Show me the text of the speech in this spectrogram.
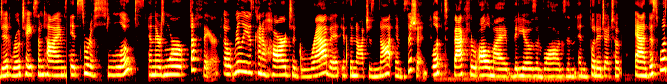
did rotate sometimes. It sort of slopes and there's more stuff there. So it really is kind of hard to grab it if the notch is not in position. Looked back through all of my videos and vlogs and, and footage I took and this was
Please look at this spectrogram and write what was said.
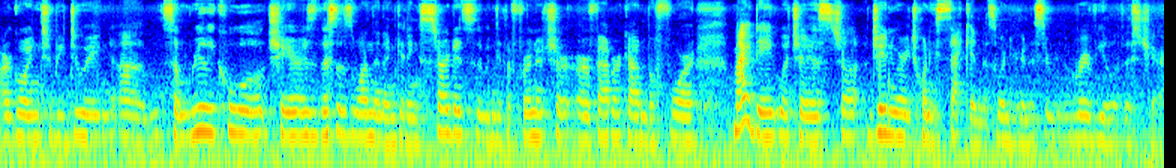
are going to be doing um, some really cool chairs. This is one that I'm getting started so that we can get the furniture or fabric on before my date, which is January 22nd is when you're going to see the review of this chair.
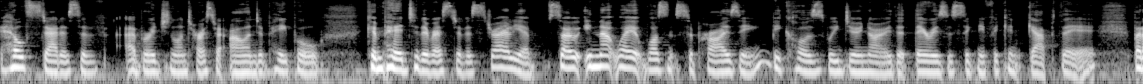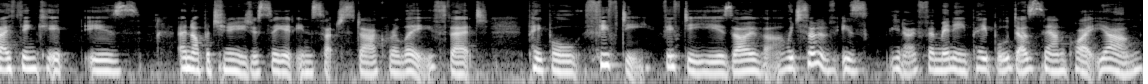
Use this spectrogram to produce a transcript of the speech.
health status of Aboriginal and Torres Strait Islander people compared to the rest of Australia. So, in that way, it wasn't surprising because we do know that there is a significant gap there. But I think it is an opportunity to see it in such stark relief that people 50, 50 years over, which sort of is, you know, for many people does sound quite young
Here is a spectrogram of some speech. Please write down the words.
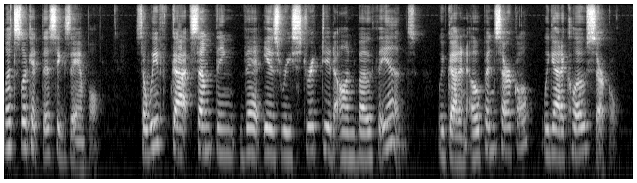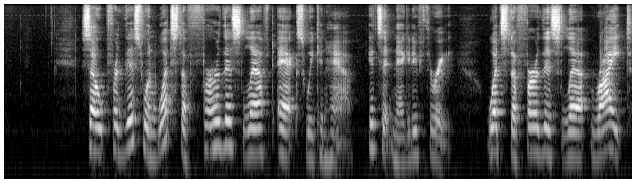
Let's look at this example. So we've got something that is restricted on both ends. We've got an open circle, we got a closed circle. So for this one, what's the furthest left x we can have? It's at negative 3. What's the furthest left right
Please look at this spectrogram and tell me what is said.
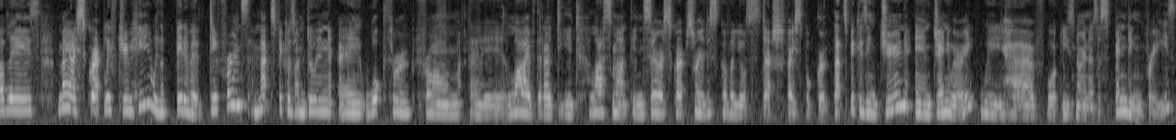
lovelies. May I scrap lift you here with a bit of a difference and that's because I'm doing a walkthrough from a live that I did last month in Sarah Scraps Rediscover Your Stash Facebook group. That's because in June and January we have what is known as a spending freeze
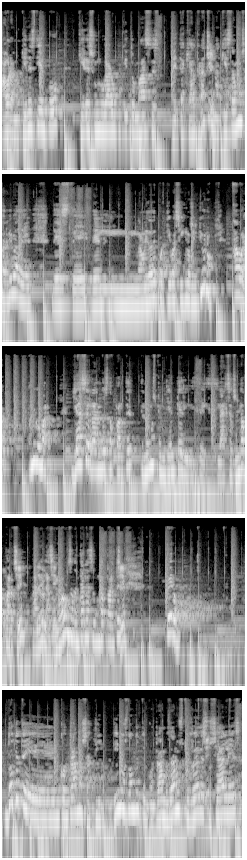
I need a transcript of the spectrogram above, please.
Ahora, no tienes tiempo, quieres un lugar un poquito más, es- vete aquí al Kraken, Sí. aquí estamos arriba de, de, este, de la unidad deportiva siglo XXI. Ahora, amigo Mar, ya cerrando esta parte, tenemos pendiente el- el- la segunda parte, Sí, ¿vale? La- sí. Vamos a aventar la segunda parte, pero ¿dónde te encontramos a ti? Dinos dónde te encontramos, danos tus redes Sí. sociales,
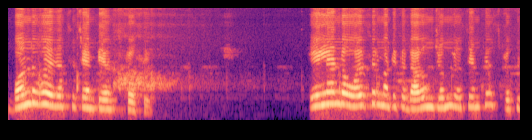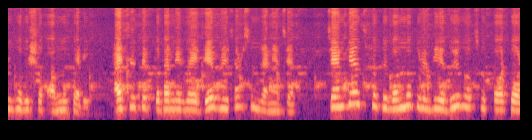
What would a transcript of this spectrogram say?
বন্ধ হয়ে যাচ্ছে চ্যাম্পিয়ন্স ট্রফি ইংল্যান্ড ও ওয়েলসের মাটিতে দারুণ জমলেও চ্যাম্পিয়ন্স ট্রফির ভবিষ্যৎ অন্ধকারী আইসিসির প্রধান নির্বাহী ডেভ রিচার্ডসন জানিয়েছেন চ্যাম্পিয়ন্স ট্রফি বন্ধ করে দিয়ে দুই বছর পর পর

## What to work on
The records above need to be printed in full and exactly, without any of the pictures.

## Solution for this problem
Show me the text of the speech in this spectrogram.
did rotate sometimes. It sort of slopes and there's more stuff there. So it really is kind of hard to grab it if the notch is not in position. Looked back through all of my videos and vlogs and, and footage I took and this was
Please look at this spectrogram and write what was said.
are going to be doing um, some really cool chairs. This is one that I'm getting started so that we can get the furniture or fabric on before my date, which is January 22nd is when you're going to see the review of this chair.
Use this spectrogram to produce a transcript of the speech.
health status of Aboriginal and Torres Strait Islander people compared to the rest of Australia. So, in that way, it wasn't surprising because we do know that there is a significant gap there. But I think it is an opportunity to see it in such stark relief that people 50, 50 years over, which sort of is, you know, for many people does sound quite young
Here is a spectrogram of some speech. Please write down the words.
Let's look at this example. So we've got something that is restricted on both ends. We've got an open circle, we got a closed circle. So for this one, what's the furthest left x we can have? It's at negative 3. What's the furthest left right
Please look at this spectrogram and tell me what is said.
lovelies. May I scrap lift you here with a bit of a difference and that's because I'm doing a walkthrough from a live that I did last month in Sarah Scraps Rediscover Your Stash Facebook group. That's because in June and January we have what is known as a spending freeze
I need a transcript of the spectrogram above, please.
Ahora, no tienes tiempo, quieres un lugar un poquito más, es- vete aquí al Kraken, Sí. aquí estamos arriba de, de, este, de la unidad deportiva siglo XXI. Ahora, amigo Mar, ya cerrando esta parte, tenemos pendiente el- el- la segunda parte, Sí, ¿vale? La- sí. Vamos a aventar la segunda parte, pero ¿dónde te encontramos a ti? Dinos dónde te encontramos, danos tus redes Sí. sociales,
What would a transcript of this spectrogram say?
বন্ধ হয়ে যাচ্ছে চ্যাম্পিয়ন্স ট্রফি ইংল্যান্ড ও ওয়েলসের মাটিতে দারুণ জমলেও চ্যাম্পিয়ন্স ট্রফির ভবিষ্যৎ অন্ধকারী আইসিসির প্রধান নির্বাহী ডেভ রিচার্ডসন জানিয়েছেন চ্যাম্পিয়ন্স ট্রফি বন্ধ করে দিয়ে দুই বছর পর পর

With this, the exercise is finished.